[TASK STATEMENT]: Exact reproduction of all the data is required, with pictures excluded.

── INFORMATION

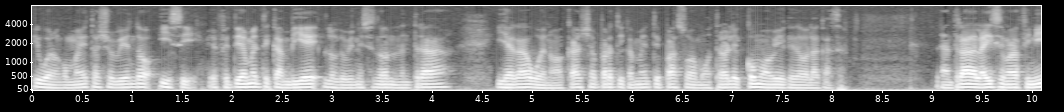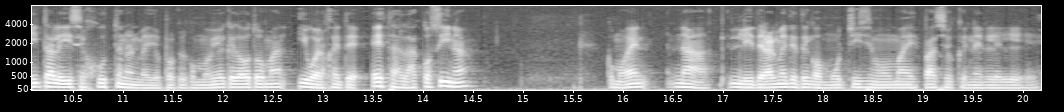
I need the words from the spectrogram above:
y bueno como está lloviendo y sí efectivamente cambié lo que viene siendo la entrada y acá bueno acá ya prácticamente paso a mostrarle cómo había quedado la casa la entrada la hice más finita, le hice justo en el medio, porque como había quedado todo mal. Y bueno, gente, esta es la cocina. Como ven, nada, literalmente tengo muchísimo más espacio que en el,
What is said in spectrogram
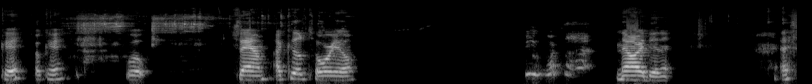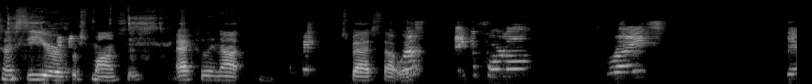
Okay, okay. Well, Sam, I killed Toriel. Dude, what the heck? No, I didn't. I to see your responses. Actually, not spaz that way. Make a portal right there.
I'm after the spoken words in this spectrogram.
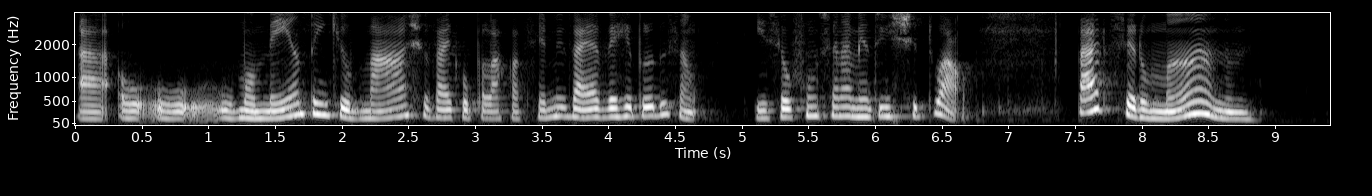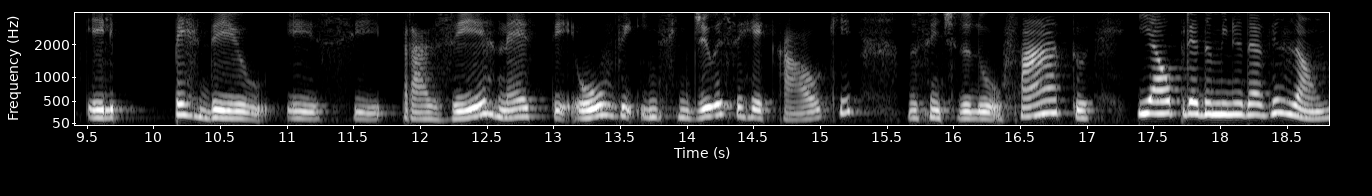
A, o, o, momento em que o macho vai copular com a fêmea e vai haver reprodução. Esse é o funcionamento instintual. Para o ser humano, ele perdeu esse prazer, né? Houve, incidiu esse recalque no sentido do olfato e há o predomínio da visão.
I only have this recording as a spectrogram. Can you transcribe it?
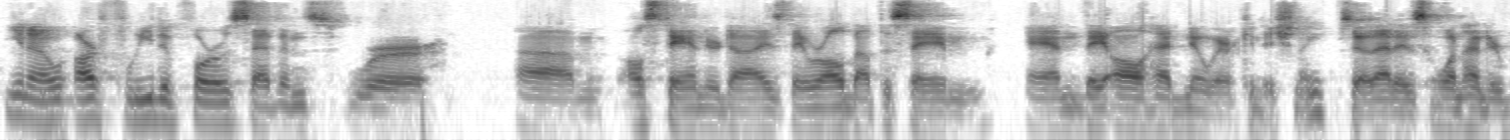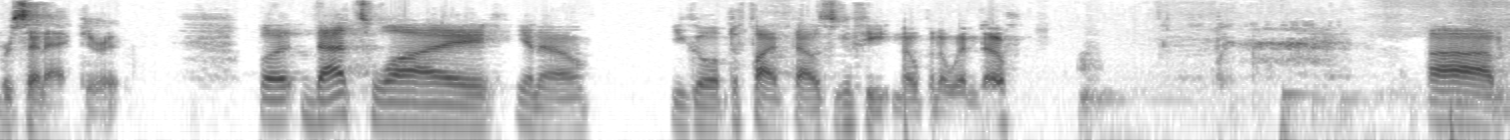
you know, our fleet of 407s were um, all standardized. They were all about the same, and they all had no air conditioning. So that is 100% accurate. But that's why you know you go up to 5,000 feet and open a window. Um,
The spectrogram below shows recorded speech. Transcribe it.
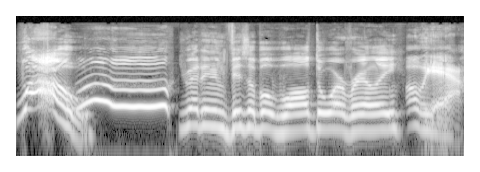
Whoa! Ooh. You had an invisible wall door, really? Oh yeah,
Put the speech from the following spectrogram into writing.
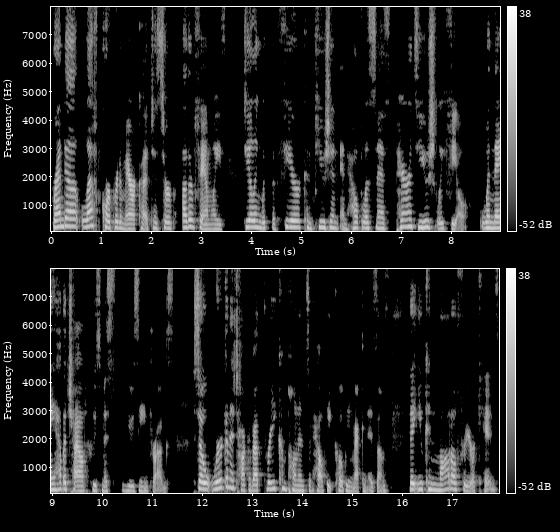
Brenda left corporate America to serve other families dealing with the fear, confusion, and helplessness parents usually feel when they have a child who's misusing drugs. So we're going to talk about three components of healthy coping mechanisms that you can model for your kids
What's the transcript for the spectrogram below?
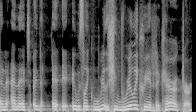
and and it, it, it was like really she really created a character,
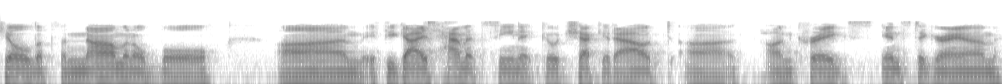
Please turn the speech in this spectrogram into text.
killed a phenomenal bull. Um, if you guys haven't seen it, go check it out uh, on Craig's Instagram.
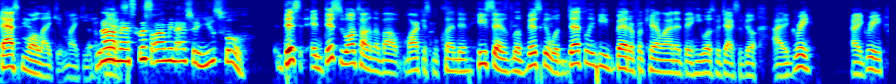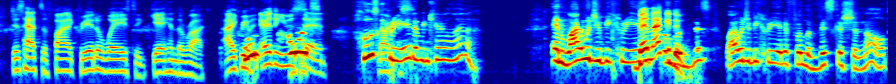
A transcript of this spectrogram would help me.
that's more like it, Mikey. No, yes. man, Swiss Army knives are useful. This and this is what I'm talking about. Marcus McClendon. He says Laviska will definitely be better for Carolina than he was for Jacksonville. I agree. I agree. Just have to find creative ways to get him the rock. I agree Who, with everything you said. Who's Marcus. creative in Carolina? And why would you be creative? Ben McAdoo. Why would you be creative for Laviska Shenault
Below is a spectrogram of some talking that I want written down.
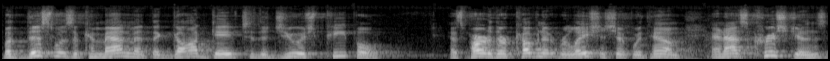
But this was a commandment that God gave to the Jewish people as part of their covenant relationship with Him. And as Christians,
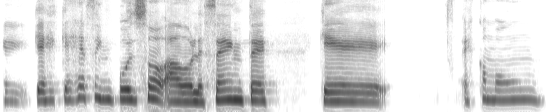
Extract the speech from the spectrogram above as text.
que, es, que es ese impulso adolescente que es como un,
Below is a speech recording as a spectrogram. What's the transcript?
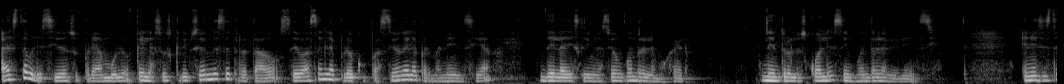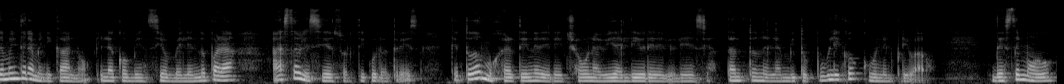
ha establecido en su preámbulo que la suscripción de este tratado se basa en la preocupación de la permanencia de la discriminación contra la mujer dentro de los cuales se encuentra la violencia. En el sistema interamericano, la Convención Belén do Pará ha establecido en su artículo 3 que toda mujer tiene derecho a una vida libre de violencia, tanto en el ámbito público como en el privado. De este modo,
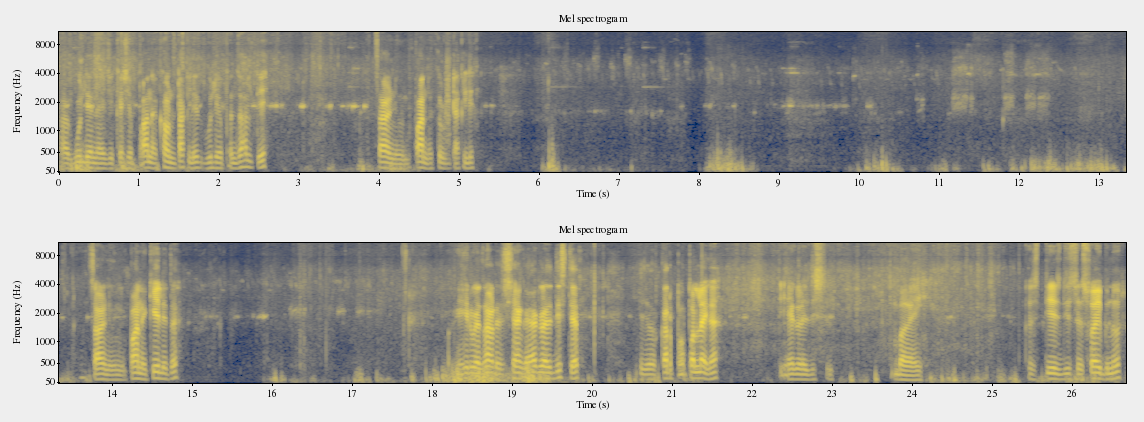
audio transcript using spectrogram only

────

[RESPONSE TO THE EXERCISE]:
I need the words from the spectrogram above:
y bueno como está lloviendo y sí efectivamente cambié lo que viene siendo la entrada y acá bueno acá ya prácticamente paso a mostrarle cómo había quedado la casa la entrada la hice más finita, le hice justo en el medio, porque como había quedado todo mal. Y bueno, gente, esta es la cocina. Como ven, nada, literalmente tengo muchísimo más espacio que en el,
What is said in spectrogram
Okay, okay. Well, Sam, I killed Toriel. Dude, what the heck? No, I didn't. I to see your responses. Actually, not spaz that way. Make a portal right there.
I'm after the spoken words in this spectrogram.
A, o, o, momento em que o macho vai copular com a fêmea e vai haver reprodução. Esse é o funcionamento instintual. Para o ser humano, ele perdeu esse prazer, né? Houve, incidiu esse recalque no sentido do olfato e há o predomínio da visão.
I only have this recording as a spectrogram. Can you transcribe it?
you know, our fleet of 407s were um, all standardized. They were all about the same, and they all had no air conditioning. So that is 100% accurate. But that's why you know you go up to 5,000 feet and open a window. Um,
The spectrogram below shows recorded speech. Transcribe it.
Whoa! Ooh. You had an invisible wall door, really? Oh yeah,
Put the speech from the following spectrogram into writing.
Brenda left corporate America to serve other families dealing with the fear, confusion, and helplessness parents usually feel when they have a child who's misusing drugs. So we're going to talk about three components of healthy coping mechanisms that you can model for your kids
What's the transcript for the spectrogram below?
and and it, it, it was like really she really created a character,
Please turn the speech in this spectrogram into text.
killed a phenomenal bull. Um, if you guys haven't seen it, go check it out uh, on Craig's Instagram.
A transcript of this spectrogram would help me.
that's more like it, Mikey. No, yes. man, Swiss Army knives are useful. This and this is what I'm talking about. Marcus McClendon. He says Laviska will definitely be better for Carolina than he was for Jacksonville. I agree. I agree. Just have to find creative ways to get him the rock. I agree Who, with everything you said. Who's Marcus. creative in Carolina? And why would you be creative? Ben McAdoo. Why would you be creative for Laviska Shenault
Below is a spectrogram of some talking that I want written down.
But this was a commandment that God gave to the Jewish people as part of their covenant relationship with Him. And as Christians,
Extract the speech from the spectrogram above as text.
que, es, que es ese impulso adolescente que es como un,
Below is a speech recording as a spectrogram. What's the transcript?
ha establecido en su preámbulo que la suscripción de este tratado se basa en la preocupación de la permanencia de la discriminación contra la mujer dentro de los cuales se encuentra la violencia. En el sistema interamericano, la Convención Belén do Pará ha establecido en su artículo 3 que toda mujer tiene derecho a una vida libre de violencia, tanto en el ámbito público como en el privado. De este modo,
audio transcript using spectrogram only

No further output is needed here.